An Orkney Wedding, Scottish Chamber Orchestra
Edinburgh and Glasgow
One of the year’s greatest musical losses was the death, in March, of Sir Peter Maxwell Davies. The Scottish Chamber Orchestra pays tribute to the composer who made his home and creative base in the Orkney Islands with a programme that features one of his best-loved compositions – An Orkney Wedding, with Sunrise – as well as his second Strathclyde concerto. The soloist is William Conway, who premiered the work with the composer in 1989; rising star Alexandre Bloch conducts a programme that also includes Sibelius and Bartók.
1 December, Queen’s Hall, Edinburgh. 2 December, City Hall, Glasgow, sco.org.uk
Bridgewater Hall, Manchester
As festive as mince pies and the EastEnders Christmas special, Handel’s oratorio was, of course, written for Easter, and it is far from proven that George II ever attended a performance, let alone stood up during the famous Hallelujah chorus. But don’t let that spoil your enjoyment of what has long since become a fixture of Christmas schedules. This performance, with baroque specialist Christian Curnyn conducting the Hallé orchestra and choir, promises to be fine, with Curnyn’s attention to detail and wit bringing a freshness to Handel’s familiar score.
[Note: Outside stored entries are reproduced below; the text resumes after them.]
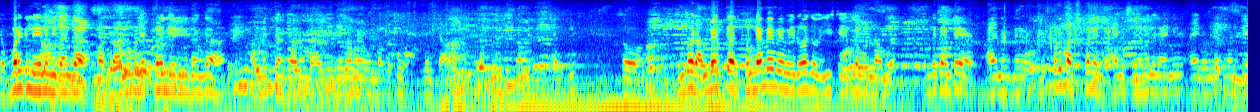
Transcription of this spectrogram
ఎవ్వరికి లేని విధంగా మా గ్రామంలో ఎక్కడ లేని విధంగా అంబేద్కర్ గారు మా ఏరియాలోనే ఉన్నందుకు మేము చాలా సో ఇంకోటి అంబేద్కర్ పుణ్యమే మేము ఈరోజు ఈ స్టేజ్లో ఉన్నాము. ఎందుకంటే ఆయన ఎప్పుడు మర్చిపోలేను. ఆయన సేవలు కానీ ఆయన ఉన్నటువంటి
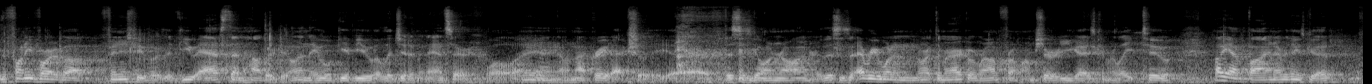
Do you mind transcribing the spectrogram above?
The funny part about Finnish people is if you ask them how they're doing, they will give you a legitimate answer. Well, I, you know, not great actually. Uh, this is going wrong, or this is everyone in North America where I'm from. I'm sure you guys can relate too. Oh yeah, I'm fine. Everything's good.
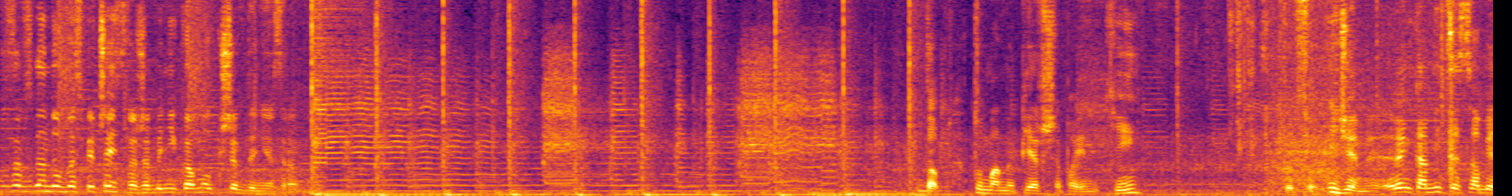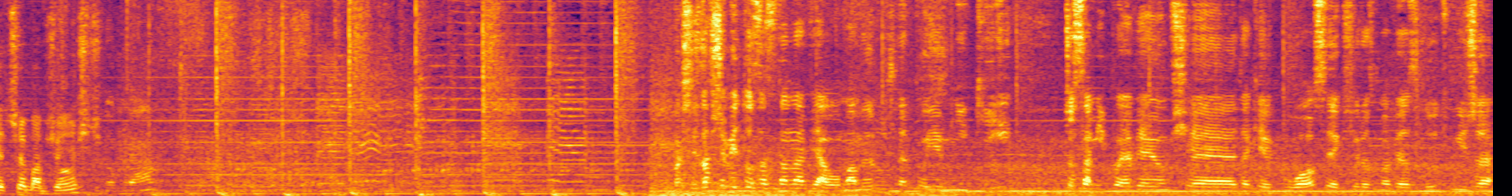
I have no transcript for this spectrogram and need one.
no, ze względów bezpieczeństwa, żeby nikomu krzywdy nie zrobić. Dobra, tu mamy pierwsze pojemniki. To co, idziemy. Rękawice sobie trzeba wziąć. Dobra. Właśnie zawsze mnie to zastanawiało. Mamy różne pojemniki. Czasami pojawiają się takie głosy, jak się rozmawia z ludźmi, że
3 December, bridgewater-hall.co.uk
Royal Opera House, London
A real Christmas treat comes to the Royal Opera House in the shape of a new staging of Strauss’s charming comedy Der Rosenkavalier. Robert Carsen directs, and the great American soprano Renée Fleming plays the Marschallin, one of her signature roles. Double casting means she alternates with Rachel Willis-Sorensen, while mezzos Alice Coote and Anna Stephany share the trouser role of Octavian, her young lover. There’s star wattage in the pit, too, with Andris Nelsons conducting Strauss’s luminous music.
From 17 December-24 January, roh.org.uk. The performance on 14 January will be broadcast live on BBC Radio 3
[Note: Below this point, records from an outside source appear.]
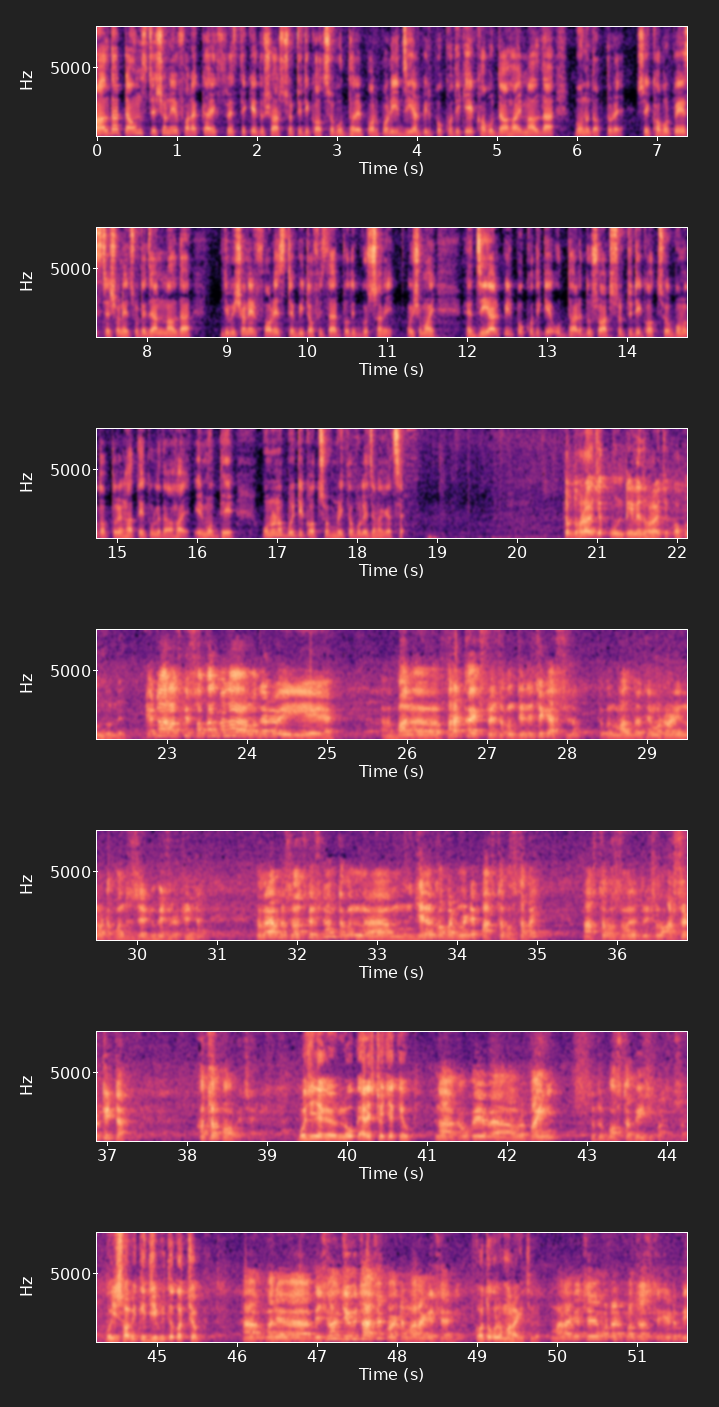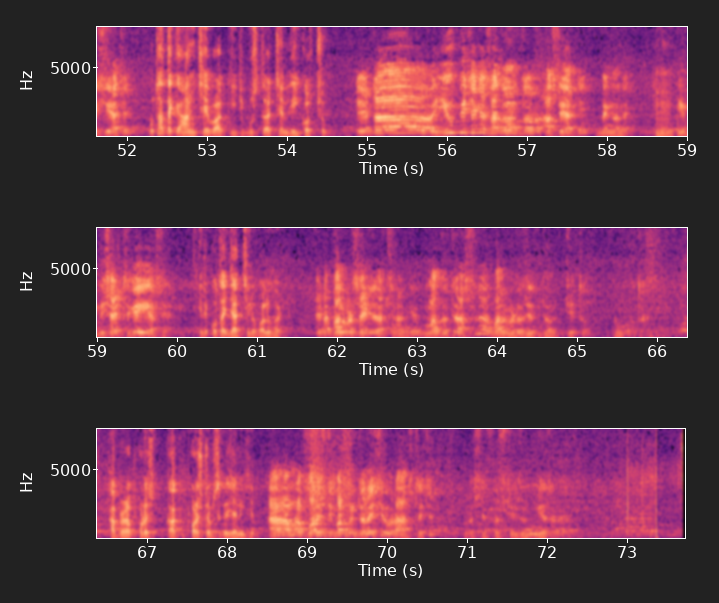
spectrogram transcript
মালদা টাউন স্টেশনে ফরাক্কা এক্সপ্রেস থেকে দুশো আটষট্টিটি কচ্ছপ উদ্ধারের পরপরই জিআরপির পক্ষ থেকে খবর দেওয়া হয় মালদা বন দপ্তরে। সেই খবর পেয়ে স্টেশনে ছুটে যান মালদা ডিভিশনের forest beat officer Pradip Goswami. ওই সময় জিআরপির পক্ষ থেকে উদ্ধার দুশো আটষট্টিটি কচ্ছপ বন দপ্তরের হাতে তুলে দেওয়া হয়। এর মধ্যে উননব্বইটি কচ্ছপ মৃত বলে জানা গেছে। ধরা হয়েছে? কোন ট্রেনে ধরা হয়েছে? কখন ধরলেন? এটা আজকে সকালবেলা আমাদের ওই বাল ফারাক্কা এক্সপ্রেস যখন দিল্লি থেকে আসছিল তখন মালদাতে মোটামুটি নটা পঞ্চাশে ঢুকেছিল ট্রেনটা। তখন আমরা সার্চ করেছিলাম তখন জেনারেল কম্পার্টমেন্টে পাঁচটা বস্তা পাই। পাঁচটা বস্তার মধ্যে দুইশো আটষট্টিটা কচ্ছপ পাওয়া গেছে। বলছি যে লোক অ্যারেস্ট হয়েছে কেউ? না কাউকে আমরা পাইনি। শুধু বস্তা পেয়েছি বলছি সবই কি জীবিত কচ্ছপ? হ্যাঁ মানে বেশিরভাগ জীবিত আছে কয়েকটা মারা গেছে আর কি। কতগুলো মারা গেছিল? মারা গেছে মোটামুটি পঞ্চাশ থেকে একটু বেশি আছে। কোথা থেকে আনছে বা কি বুঝতে পারছেন এই কচ্ছপ? এটা ইউপি থেকে সাধারণত আসে আর কি বেঙ্গলে। হুম। ইউপি সাইড থেকেই আসে আর কি। এটা কোথায় যাচ্ছিল বালুঘাট এটা বালুঘাট সাইডে যাচ্ছিল আর কি। মালদাতে আসলে আর বালুঘাটও যেত যেত সম্ভবত আর কি। আপনারা ফরেস্ট কাকে ফরেস্ট অফিসকে জানিয়েছেন? হ্যাঁ আমরা ফরেস্ট ডিপার্টমেন্ট জানাইছি ওরা আসতেছে ওরা সেফটি জন্য নিয়ে যাবে।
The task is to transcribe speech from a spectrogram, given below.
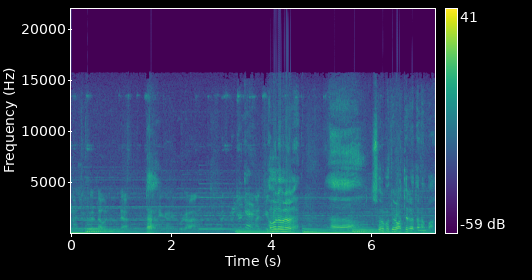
masa dua tahun tu dah Dah. kurang. Dia mati. Oh, boleh, boleh, boleh. Ah, so lepas tu dah mati dah tak nampak.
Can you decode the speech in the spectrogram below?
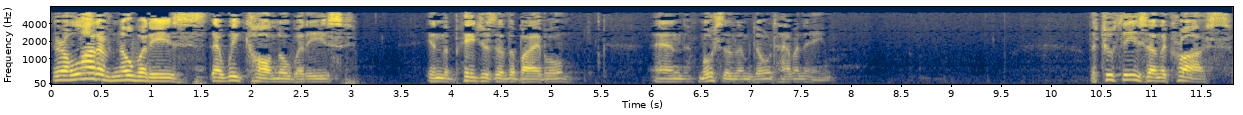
There are a lot of nobodies that we call nobodies in the pages of the Bible, and most of them don't have a name. The two thieves on the cross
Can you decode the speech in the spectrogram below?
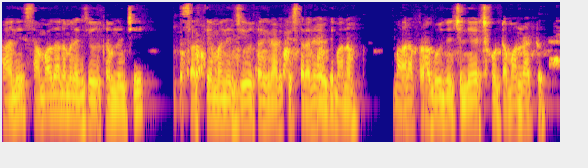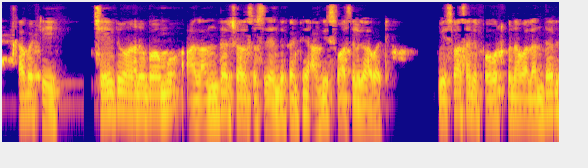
కానీ సమాధానమైన జీవితం నుంచి సత్యం అనే జీవితానికి నడిపిస్తారు అనేది మనం మన ప్రభు నుంచి నేర్చుకుంటాం అన్నట్టు. కాబట్టి చేదు అనుభవము వాళ్ళందరూ చూడాల్సి వస్తుంది. ఎందుకంటే అవిశ్వాసులు కాబట్టి. విశ్వాసాన్ని పోగొట్టుకున్న వాళ్ళందరూ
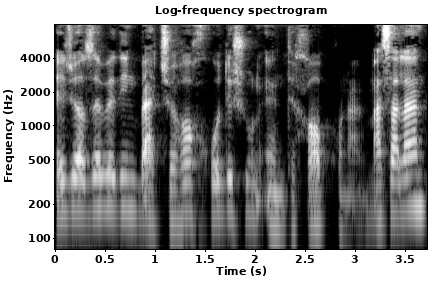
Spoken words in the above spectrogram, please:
اجازه بدین بچه ها خودشون انتخاب کنن. مثلا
The Sixteen at Christmas
Cardiff and touring
This year’s seasonal tour by the outstanding choral group travels from Rutland to Reading, with music inspired by the story of the three kings. Traditional carols sit alongside contemporary compositions, Renaissance masterpieces and Peter Warlock’s hauntingly beautiful Bethlehem Down, a carol written by a practising druid and his drinking companion and poet friend Bruce Blunt. They submitted it to a Daily Telegraph carol competition because they wanted the winnings to fund a drinking spree – in which they duly indulged.
Various venues, including Cardiff, Nottingham, Oxford and London.
From 3-22 December, thesixteen.com
Every cathedral and church in the country hosts a carol concert in the week before Christmas. Few are ticketed, but check for details, since many – particularly at the grander cathedrals – are very popular. Venues don’t get much grander than King’s College, Cambridge, whose traditional Festival of Nine Lessons and Carols (bible readings interspersed with music) on Christmas Eve signals the beginning of Christmas for millions across the world. A specially commissioned new carol always features: Michael Berkeley has written this year’s, and the service will also include music by his father, Lennox, alongside works by Michael Praetorius, John Tavener and Herbert Howells. If you don’t mind queuing, you can join the line (“a day or so before” says Kings, wonderfully vaguely) for one of the 600 public tickets. Music director Stephen Cleobury ensures that the music is as exquisite as the surroundings.
Festival of Nine Lessons and Carols, King’s College, Cambridge, 24 December, kings.cam.ac.uk. Broadcast live on BBC Radio 4, BBC World Service and across the US and Canada on local radio stations